**PROMPT**
The answer must consist solely of the lines from the start of the records through the line containing "Louder, lower spectral", restated word for word, with no pictures.

**GIVEN ENTRIES**
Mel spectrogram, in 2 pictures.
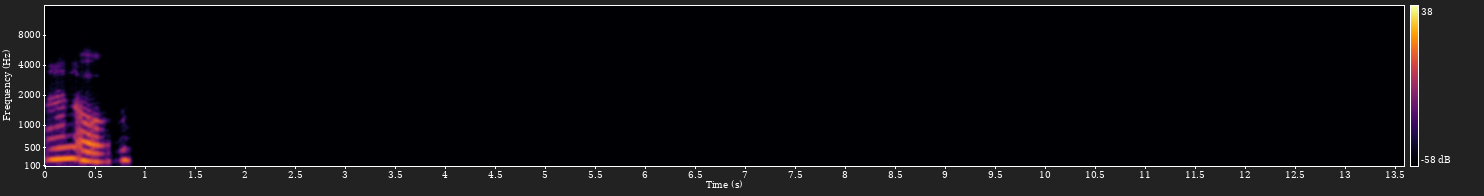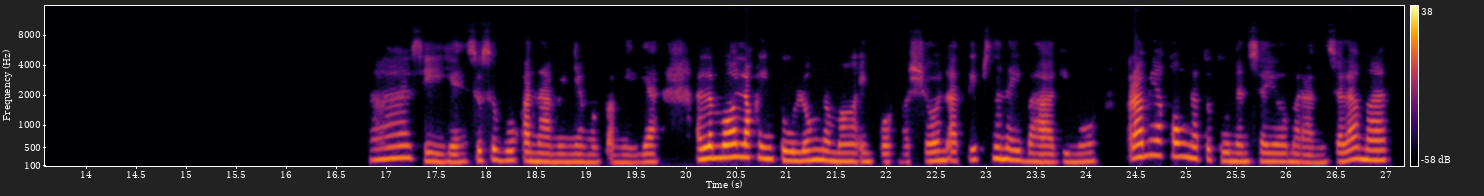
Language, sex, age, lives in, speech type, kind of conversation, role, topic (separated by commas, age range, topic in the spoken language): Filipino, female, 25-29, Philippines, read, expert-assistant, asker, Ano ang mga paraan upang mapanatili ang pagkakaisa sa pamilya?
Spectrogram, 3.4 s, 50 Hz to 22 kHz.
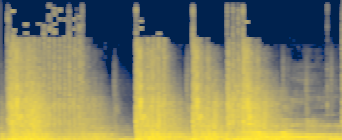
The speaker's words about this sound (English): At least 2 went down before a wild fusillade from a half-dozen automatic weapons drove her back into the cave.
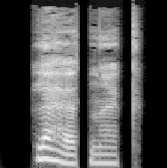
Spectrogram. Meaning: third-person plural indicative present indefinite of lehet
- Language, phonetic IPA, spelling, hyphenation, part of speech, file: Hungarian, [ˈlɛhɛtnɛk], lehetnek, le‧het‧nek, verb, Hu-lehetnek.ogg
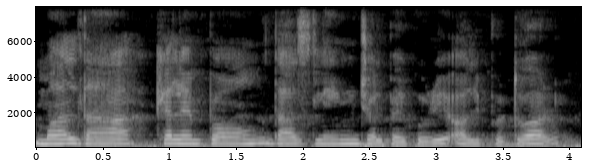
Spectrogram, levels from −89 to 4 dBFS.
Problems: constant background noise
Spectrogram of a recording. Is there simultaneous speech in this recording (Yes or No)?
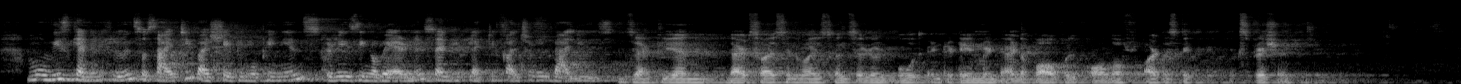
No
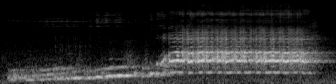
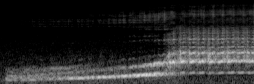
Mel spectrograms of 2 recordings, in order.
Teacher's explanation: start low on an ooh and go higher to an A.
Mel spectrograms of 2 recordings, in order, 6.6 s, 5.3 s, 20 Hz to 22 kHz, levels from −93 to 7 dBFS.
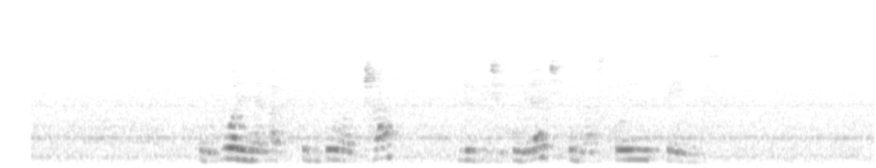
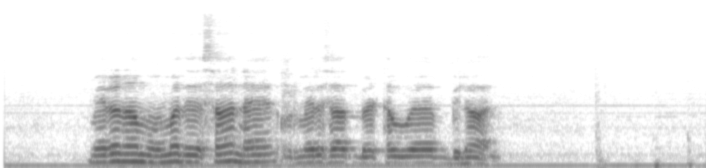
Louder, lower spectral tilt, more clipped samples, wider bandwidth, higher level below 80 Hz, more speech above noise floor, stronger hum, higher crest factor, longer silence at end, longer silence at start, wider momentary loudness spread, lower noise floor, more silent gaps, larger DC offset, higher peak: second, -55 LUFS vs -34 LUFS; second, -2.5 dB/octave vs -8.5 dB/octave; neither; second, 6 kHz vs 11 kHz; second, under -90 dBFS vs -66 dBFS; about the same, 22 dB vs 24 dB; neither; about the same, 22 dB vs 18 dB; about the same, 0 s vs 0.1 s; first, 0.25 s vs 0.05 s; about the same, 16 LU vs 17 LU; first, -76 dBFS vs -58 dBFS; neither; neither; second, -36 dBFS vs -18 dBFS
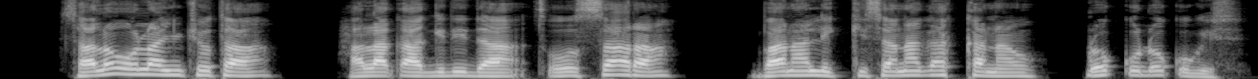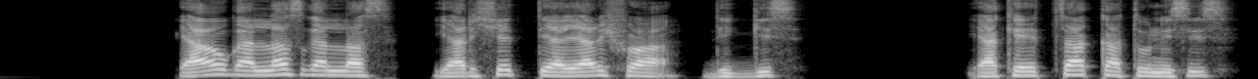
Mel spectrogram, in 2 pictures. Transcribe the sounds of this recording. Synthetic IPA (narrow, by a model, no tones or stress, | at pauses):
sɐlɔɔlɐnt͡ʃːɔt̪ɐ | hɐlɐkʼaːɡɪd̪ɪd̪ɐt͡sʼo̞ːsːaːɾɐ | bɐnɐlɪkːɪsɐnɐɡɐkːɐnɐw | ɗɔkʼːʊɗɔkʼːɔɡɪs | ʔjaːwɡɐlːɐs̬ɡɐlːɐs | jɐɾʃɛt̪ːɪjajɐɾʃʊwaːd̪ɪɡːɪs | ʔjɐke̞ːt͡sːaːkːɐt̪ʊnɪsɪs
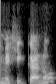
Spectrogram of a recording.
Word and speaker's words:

**ANSWER SPACE**
Mel spectrogram, in 2 pictures.
Language, sex, age, lives in, speech type, kind of conversation, role, topic (separated by commas, age range, topic in the spoken language): Filipino, female, 25-29, Philippines, read, expert-assistant, asker, Ano ang mga paraan upang mapanatili ang pagkakaisa sa pamilya?
Spectrogram, 3.4 s, 50 Hz to 22 kHz.
The speaker's words about this sound (English): At least 2 went down before a wild fusillade from a half-dozen automatic weapons drove her back into the cave.
Spectrogram. Meaning: third-person plural indicative present indefinite of lehet
- Language, phonetic IPA, spelling, hyphenation, part of speech, file: Hungarian, [ˈlɛhɛtnɛk], lehetnek, le‧het‧nek, verb, Hu-lehetnek.ogg
Spectrogram, levels from −89 to 4 dBFS.
Problems: constant background noise
Spectrogram of a recording. Is there simultaneous speech in this recording (Yes or No)?
No
Mel spectrograms of 2 recordings, in order.
Teacher's explanation: start low on an ooh and go higher to an A.
Mel spectrograms of 2 recordings, in order, 6.6 s, 5.3 s, 20 Hz to 22 kHz, levels from −93 to 7 dBFS.
Louder, lower spectral tilt, more clipped samples, wider bandwidth, higher level below 80 Hz, more speech above noise floor, stronger hum, higher crest factor, longer silence at end, longer silence at start, wider momentary loudness spread, lower noise floor, more silent gaps, larger DC offset, higher peak: second, -55 LUFS vs -34 LUFS; second, -2.5 dB/octave vs -8.5 dB/octave; neither; second, 6 kHz vs 11 kHz; second, under -90 dBFS vs -66 dBFS; about the same, 22 dB vs 24 dB; neither; about the same, 22 dB vs 18 dB; about the same, 0 s vs 0.1 s; first, 0.25 s vs 0.05 s; about the same, 16 LU vs 17 LU; first, -76 dBFS vs -58 dBFS; neither; neither; second, -36 dBFS vs -18 dBFS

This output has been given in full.